Noomi Rapace continues her leading lady losing streak as Alice Racine, a CIA agent working undercover in a Hackney community centre and keeping her eyes peeled for terrorists. When she’s contacted by a London police station and asked to interrogate a suspect, Alice is thrown into the black ops quagmire.
It’s 2104, 10 years after the Prometheus’ crew members ended up as alien meat on their mission to find the origins of human life. A colony ship, the Covenant, is gliding through space on a voyage to a distant planet. Its cargo includes 2,000 people sleeping in hibernation pods, as well as a trove of embryos intended to populate their new home.
Guy Ritchie’s way-over-the-top, frenzied spin on the legend of King Arthur, with a leaden Charlie Hunnam as the streetwise monarch-to-be and a much more fun Jude Law as his preening evil uncle King Vortigern, offers wall-to-wall testosterone, digital effects, fights and supernatural freak-outs.
The world’s most impossibly gorgeous actors lounge through exclusive parts of Austin, Texas—high-end homes, sprawling bedrooms and roped-off concert VIP areas—in Song to Song, a movie so deeply in need of a plot, a clue, anything at all, that you’ll wish writer-director Terrence Malick was a bit more of a recluse.
The Zookeeper’s Wife is the moment when Chastain’s Streep gets the better of her. She goes full Sophie’s Choice as the Polish keeper of a Warsaw zoo during WWII. Her heavily accented life consists of tendink to the animals, talkink elephants through their painful pregnancies and hopink Hitler’s war machine stays far away from her heppy femily.
Guardians of the Galaxy Vol. 2
Luke Skywalker should count himself lucky – his dad only wanted to rule the universe. When Peter Quill aka Star Lord (Chris Pratt) finally catches up with his old man, Ego (Kurt Russell), in this sequel to 2014’s Guardians of the Galaxy, he’s up to a whole lot worse.
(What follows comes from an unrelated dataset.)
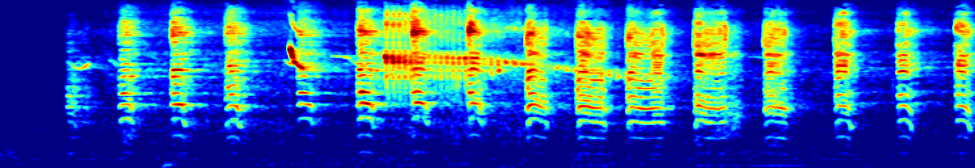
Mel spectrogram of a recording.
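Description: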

Adapted from William P. Young’s 2007 bestseller, this 132-minute-long piece of moral exploitation follows Mack Phillips (Avatar’s Sam Worthington, objectionably serious in an especially gruff voice), an outdoorsy, church-going Midwesterner. He’s happily married to the wholesome Nan (Radha Mitchell) with three beautiful kids. But after a tragedy claims the life of his youngest daughter, Mack falls into depression and a deep crisis of faith, until a mysterious note appears in his mailbox, inviting him to the shack linked to his child’s murder.
If you’ve ever thought to yourself ‘Making a film: how hard can it be?’, then watch this awkward and inauthentic romance, in which a solid cast of mostly British actors give shaky performances as Ukrainians (not speaking with heavy accents, small mercies). It’s set in the early 1930s, during the Holodomor (or ‘death by hunger’), when Stalin crushed the Ukrainian people with mass starvation that left millions dead. Max Irons plays a gifted young painter separated from his childhood sweetheart (Samantha Barks) after leaving the family farm to work in a factory in the capital Kiev. They play their parts earnestly as the movie lumbers on, but this forgotten chapter of history deserves to be better told.